AZ is one of a number of UK companies with significant US operations to update on the benefits of cutting the corporate tax rate to 21% from 35%.
The drugs giant appears to be the model of efficiency when it comes to tax. Its rate last year was just 14%, and it said it will pay governments a levy of 16-20% in 2018.
While its finance function appears to be world-class, full-year results painted a rather less flattering picture of AZ’s main business – selling drugs.
Revenues slide reversing?
Revenues fell by 2% to US$22.46bn, while rigid cost control helped boost operating profits by 2% to US$6.855bn. Once currency fluctuations were factored in, profits were flat.
In the final quarter, sales started to grow (albeit marginally), rising 3% to US$5.77bn. But core operating profits were down 12% at US$1.78bn.
The dividend was unchanged at US$2.80, although AZ has committed to a progressive pay-out policy.
Crestor sales fall by more than US$1bn
Looking ahead, AZ said it expects product sales to grow in low single digits while earnings per share will be in the US$3.30-$3.50 range. The figure for 2017 was US$4.28.
In the year just gone, two drugs gained blockbuster status (generating revenues of more than US$1bn), while it has three cancer drugs that it believes have significant potential.
On the debit side, revenues from one of its staples, the cholesterol buster Crestor, fell by more than US$1bn.
In short, AZ is running just to stand still, which is a common theme among big pharma, where there is a rush to replenish drug pipelines.
Chief executive Pascal Soriot said: "AstraZeneca's revenues improved over the course of the year, a sign of how our company is steadily turning a corner.
“Strong commercial execution helped us bring our science to more patients, making the most of our exciting pipeline. We made encouraging progress across the main therapy areas and delivered strong growth in China.”
Share price drifts
The shares, off around 5% in the last year, fell a further 12.5p to £48.75, valuing the business at £61.4bn.
Analysts at the American bank Jefferies said 2017 earnings per share beat forecast, but forecast EPS was a “light” versus consensus.
City broker Liberum, which rates the stock ‘hold’ with a £50 a share target price, said: “Overall, a reasonable set of numbers that confirm the return to product sales growth for 2018 albeit with a further earnings decline.

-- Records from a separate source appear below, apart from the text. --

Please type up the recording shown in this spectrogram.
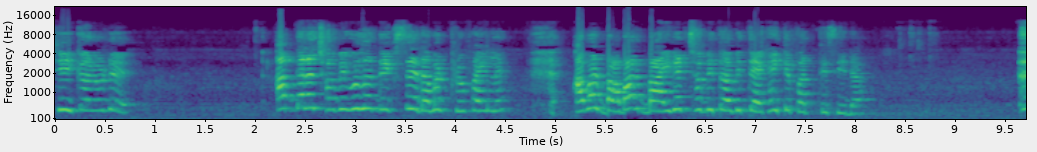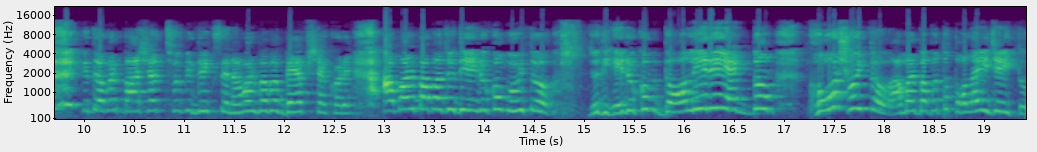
সেই কারণে। আপনারা ছবিগুলো দেখছেন আমার প্রোফাইলে আমার বাবার বাইরের ছবি তো আমি দেখাইতে পারতেছি না। কিন্তু আমার বাসার ছবি দেখছেন আমার বাবা ব্যবসা করে। আমার বাবা যদি এরকম হইতো যদি এরকম দলেরই একদম খোশ হইতো আমার বাবা তো পলাই যাইতো।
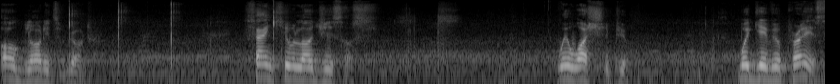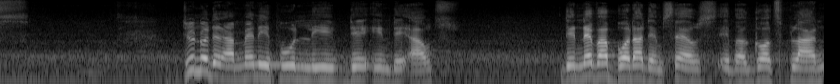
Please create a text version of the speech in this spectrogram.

“For us the focus remains on R&D where we think the current valuation fairly captures the risk-adjusted value.”